By the end of the week, on Friday, I was feeling nature-deprived. In the car on the way home from chinuk lolo I said to Sanguinity, “On Sunday we could go for a hike in the Gorge.”
“We could do that,” she allowed.
“I want to.”
She agreed right away. It was that kind of I-want-to in my voice.
On Saturday, while Sang was teaching in Salem, I ran down through the college canyon. Well, mostly I walked, especially once I was on the trail and looking around. I became aware of how much I was telling myself stories in my head that I already knew, about what plants were growing near each other, what was in season, what birds were on the water. Sometimes I find it comforting to know all that stuff, feel local, narrate it to some invisible audience in my head. But now I was sick of it and felt a strong desire to learn something new from walking through and watching. Anything new, just something.

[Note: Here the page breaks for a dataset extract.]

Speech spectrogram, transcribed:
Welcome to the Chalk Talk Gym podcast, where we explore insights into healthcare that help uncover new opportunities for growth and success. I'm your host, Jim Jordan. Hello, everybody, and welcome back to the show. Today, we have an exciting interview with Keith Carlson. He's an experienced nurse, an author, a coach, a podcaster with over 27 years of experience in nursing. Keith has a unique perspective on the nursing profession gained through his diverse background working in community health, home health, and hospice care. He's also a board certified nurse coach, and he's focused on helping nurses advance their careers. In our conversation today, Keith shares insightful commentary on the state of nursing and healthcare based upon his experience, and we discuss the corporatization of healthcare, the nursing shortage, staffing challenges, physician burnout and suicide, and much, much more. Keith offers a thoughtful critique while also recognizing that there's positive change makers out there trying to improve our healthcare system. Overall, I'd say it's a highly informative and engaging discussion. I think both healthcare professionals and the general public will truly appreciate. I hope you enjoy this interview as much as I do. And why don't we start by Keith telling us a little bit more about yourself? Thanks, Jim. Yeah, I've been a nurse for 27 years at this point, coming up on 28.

The salmonberries were ripe, but the thimbleberries hadn’t turned red yet. A juvenile mallard swimming with its parents was still in its fluffy plumage, but not for long. The turtles were sunning on their usual log; the bee tree was busy.
I continued down across the landbridge and into the lower canyon. As I crossed one of the small footbridges I saw a heron out of the corner of my eye. It was close, a few arms’-lengths away, and standing still. Clearly it did not want to be noticed.

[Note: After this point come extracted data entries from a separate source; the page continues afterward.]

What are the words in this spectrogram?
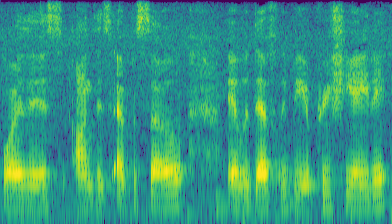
for this on this episode. It would definitely be appreciated.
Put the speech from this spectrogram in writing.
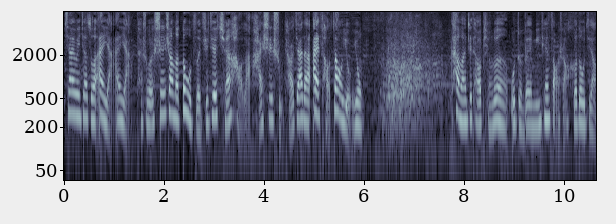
下一位叫做爱雅爱雅，他说身上的豆子直接全好了，还是薯条家的艾草皂有用。看完这条评论，我准备明天早上喝豆浆。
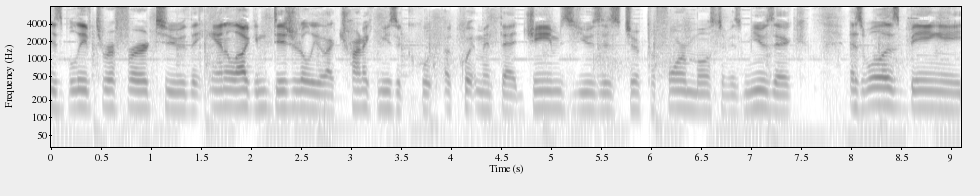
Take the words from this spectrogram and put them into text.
is believed to refer to the analog and digital electronic music qu- equipment that James uses to perform most of his music, as well as being a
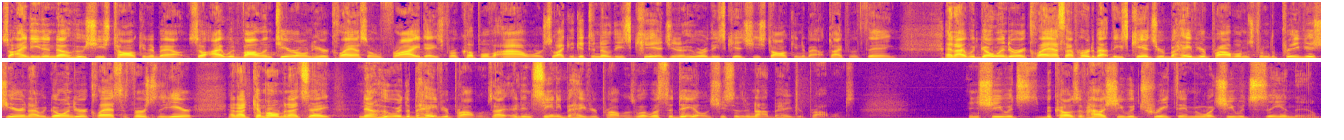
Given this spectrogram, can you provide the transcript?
So I need to know who she's talking about. So I would volunteer on her class on Fridays for a couple of hours so I could get to know these kids. You know, who are these kids she's talking about, type of thing. And I would go into her class. I've heard about these kids, their behavior problems from the previous year. And I would go into her class the first of the year. And I'd come home and I'd say, Now, who are the behavior problems? I, I didn't see any behavior problems. What, what's the deal? And she said, They're not behavior problems. And she would, because of how she would treat them and what she would see in them,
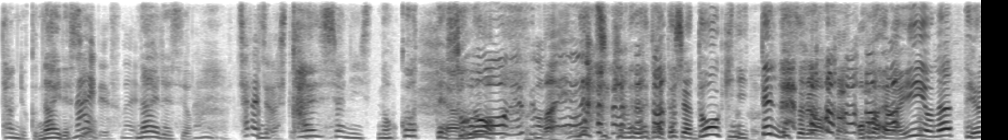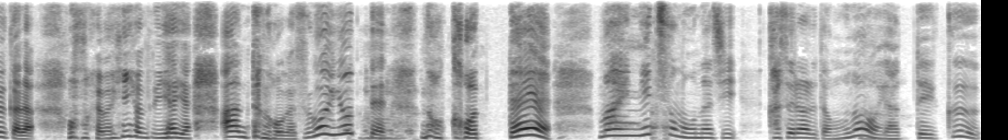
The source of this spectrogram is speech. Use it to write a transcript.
胆力ないですよ。ないですないです。よ。チャラチャラして会社に残ってあの、ね、毎日決めないと私は同期に言ってんですそれはお前はいいよなって言うから。お前はいいよいやいやあんたの方がすごいよって残って毎日その同じ課せられたものをやっていく、うん、本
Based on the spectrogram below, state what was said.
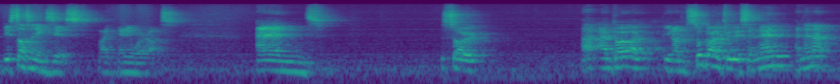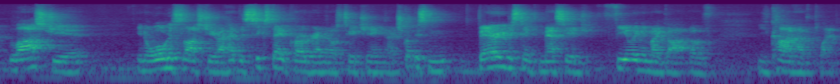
This doesn't exist like anywhere else. And so I, I go, I, you know, I'm still going through this, and then and then I, last year, you know, August last year, I had this six day program that I was teaching, and I just got this m- very distinct message, feeling in my gut of you can't have a plan.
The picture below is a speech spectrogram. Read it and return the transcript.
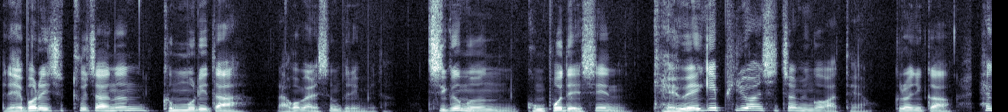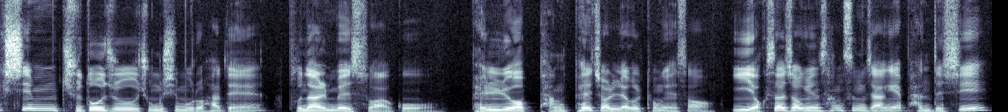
레버리지 투자는 금물이다 라고 말씀드립니다. 지금은 공포 대신 계획이 필요한 시점인 것 같아요. 그러니까 핵심 주도주 중심으로 하되 분할 매수하고 밸류업 방패 전략을 통해서 이 역사적인 상승장에 반드시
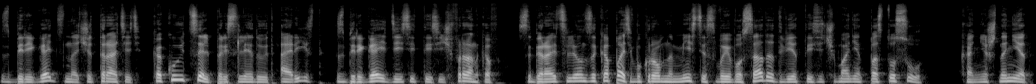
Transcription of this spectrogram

And that seemed to be enough for me– discovering a new heron hangout. I don’t even know if it’s a habitual one, like the spot further up by the peninsula. The itch for something new was scratched. It was even okay to skip the hike on Sunday for the sake of getting the tomatoes, basil, and peppers into the garden before it really was too late, instead of just feeling too late.

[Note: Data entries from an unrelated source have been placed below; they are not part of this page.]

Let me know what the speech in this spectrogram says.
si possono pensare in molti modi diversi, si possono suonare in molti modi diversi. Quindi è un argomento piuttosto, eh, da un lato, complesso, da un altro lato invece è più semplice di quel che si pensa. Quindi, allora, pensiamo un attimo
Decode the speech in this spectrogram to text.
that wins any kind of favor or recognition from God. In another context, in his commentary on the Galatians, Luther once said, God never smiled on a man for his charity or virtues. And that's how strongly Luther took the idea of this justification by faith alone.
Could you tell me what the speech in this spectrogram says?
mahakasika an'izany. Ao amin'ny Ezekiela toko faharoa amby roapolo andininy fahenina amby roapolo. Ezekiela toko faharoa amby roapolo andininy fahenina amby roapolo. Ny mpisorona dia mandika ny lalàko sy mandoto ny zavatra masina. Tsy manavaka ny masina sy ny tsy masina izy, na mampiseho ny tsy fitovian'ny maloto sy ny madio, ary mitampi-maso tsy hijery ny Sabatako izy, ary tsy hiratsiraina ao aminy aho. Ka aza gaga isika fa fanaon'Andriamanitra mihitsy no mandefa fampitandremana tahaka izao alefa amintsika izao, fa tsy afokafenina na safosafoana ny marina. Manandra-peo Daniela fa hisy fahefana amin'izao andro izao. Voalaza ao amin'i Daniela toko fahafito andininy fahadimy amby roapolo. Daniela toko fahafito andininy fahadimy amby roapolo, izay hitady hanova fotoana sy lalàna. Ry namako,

When I mentioned the heron to my dad in an email, he wrote back: Great blue heron’s 2nd defense, if not being observed fails, is to stab the attacker’s eyes. We had to wear protective goggles when banding g.b. herons in a nesting colony. Even nestlings know, “go for the eyes.”